Hicks says it's because his is a honky-tonk church. Beer isn't just allowed; it's encouraged. Butler adds, "Frank said, 'What are you going to do if a guy comes to see a show and gets a cocktail or a beer and comes over to the Gospel Lounge?' I said, 'Get a coaster?'"
"A lot of people have a hard time comprehending that," Hicks says. "But a lot of people don't."
After all, the Gospel Lounge stems from a very simple belief: "I've always thought that God should not be taken out of bars," he says. "I really don't think that God cares what's in your hand. I think he cares what's in your heart."
Butler shares the same belief, whether it's at his church, New Song Christian Fellowship in Gladstone, or on a dance floor. "I was playing at a club one night and I stepped off the stage, and this lady said, 'You're that honky-tonk preacher.' And she began crying. She said, 'My daughter's 15, and I haven't seen her for five or six months. Would you pray for my kid?' And I said, 'Can we pray right now?' She said, 'Absolutely.'" Music, prayer and beer: solace at Knuckleheads.
"A bulk of our people come from the music community and the service community: bikers, waitresses, folks like that," Butler says "I've had a heart for people who are in a party atmosphere because I've met so many people over the years who didn't have a problem with God. They had a problem with organized religion." Butler, who used to make a living as a musician, is a recovering drug and alcohol addict.
"Nothing scares me," he says. "I started looking at the life of Jesus. He didn't hang around the synagogue and say, Y'all come. He showed up at the party. And he loved people where they were."
A metal ichthus is nailed next to Knuckleheads' door, but the Jesus fish is the only religious icon in the venue, apart from the neon cross that glows in the front window of the Gospel Lounge. "I don't say nothing about my beliefs or my religion unless somebody asks me," Hicks says.
But that doesn't mean that Hicks is shy about the Gospel Lounge. "The Gospel Lounge is as much a dream of mine as Knuckleheads was," he says. "It's something that's deep down in my heart that I want to see happen."
Hicks opened his e-mail one winter day in 2008 to find a message notifying him that he'd been nominated for a KBA. "First of all, I was like, What the hell's the KBA?" Hicks says. KBA stands for Keeping the Blues Alive. The KBA is an award given to one venue each year by the International Blues Foundation.

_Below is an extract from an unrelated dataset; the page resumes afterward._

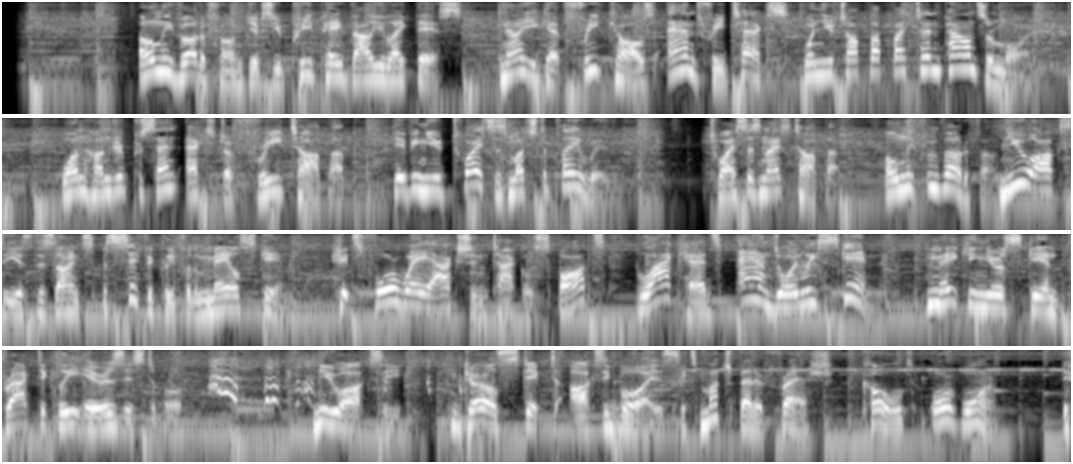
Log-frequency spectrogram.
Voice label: English US

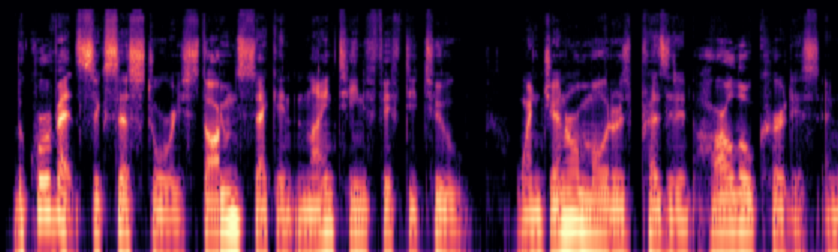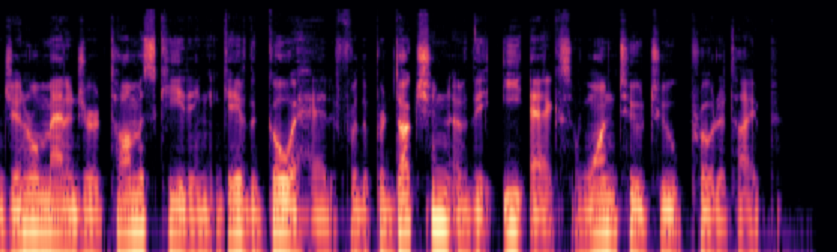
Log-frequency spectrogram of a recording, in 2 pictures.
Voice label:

At a ceremony in Memphis later that winter, Knuckleheads won the KBA for Blues Club.
Recognition was never Hicks' intention. "I wasn't doing this to win an award," Hicks says. "I was doing this because it was my lifetime dream to own a place like this and bring in talent that I love, and see how many other people love the same thing I did."